There is no wonder that internet advertisers might steer clear of this. We asked Matei Gavril of PRMediaOnline, what he thought. “When people download standard apps, they often do it begrudgingly. They download the app just so they can complete a single task, or gain a one-time benefit. Instant apps just might be the answer to this problem. They provide an organic means for brands to reach users without being as intrusive as regular apps.”
Harvesting pearls from oysters. If you have yet to run into a live streaming video of a person opening up oysters and harvesting pearls on your Facebook feed, you probably will soon. This latest trend has solopreneurs throwing live streaming oyster opening parties attended by customers who have paid to have a pearl harvested from an oyster for them and curious onlookers. The host then opens each oyster live and then displays the newly harvested pearl for the audience. As the party continues, each pearl is measured and valued as the host interacts with customers in real time.
Pearl parties are just the beginning. The potential for direct sales solopreneurs to use live streaming video to reach new customers in nearly limitless. By making live streaming available to the public, Facebook, Twitter, and other platforms have essentially given small business owners a platform for hosting live infomercials. One logical question is whether or not this will impact advertising revenues.

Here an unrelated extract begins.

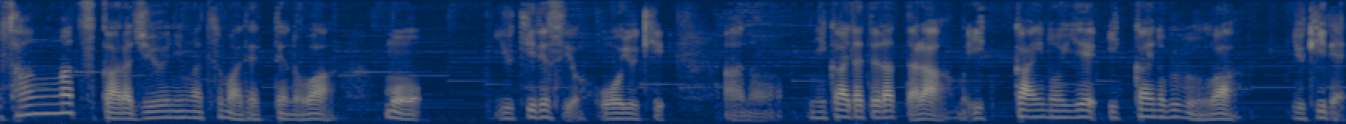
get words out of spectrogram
3月から12月までっていうのはもう雪ですよ。大雪。あの2階建てだったら1階の家1階の部分は雪で、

Of course, another sure thing is the fact that larger brands are certainly not going to leave this opportunity ignored. They too will find ways to leverage live streaming video as an advertising video. The only thing that remains uncertain is whether or not their use of live streaming will also impact their use of paid internet advertising.
Then there is the final question. Will platforms such as Twitter or Facebook opt to make live streaming a paid feature, or will they find some other way to monetize this offering?

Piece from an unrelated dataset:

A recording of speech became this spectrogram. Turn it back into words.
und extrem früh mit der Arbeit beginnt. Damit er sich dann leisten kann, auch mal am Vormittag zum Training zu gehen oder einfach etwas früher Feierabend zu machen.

People may resent him for turning Facebook into an advertising platform, but the truth is Mark Zuckerberg has created an advertising revenue generating powerhouse. In fact, in less than one year, Facebook advertising earnings increased by nearly 60 percent. It may seem as if Google is seriously lagging with only an 18 percent increase, it still outpaces all of the other advertising platforms combined.
Speaking of Facebook. Advertisers who backed away from the platform believing that they had a better chance of engaging millennials elsewhere, will likely begin returning to Facebook. As it turns out, the rumors of a mass exodus of millennials from Facebook really didn’t happen. In the future, brands who want to reach millennials will probably want to take a cross-platform approach to online marketing.
In the future, it will take some serious technical innovation or a serious overhaul of the current online, advertising, pricing model to enable another player to truly take on these too juggernauts. That is not impossible, but it is certainly a tall order. It will be interesting to see if another social media platform is able to step up and begin to dominate even a little bit. At this point, the only player that seems positioned to do so is possibly Instagram.
Even more, than print ads and television, it is clear that the internet is now the premier medium through which advertising dollars are going to be spent. However, the way in which these messages are delivered will continually change. The predictions above, are just a small example of that.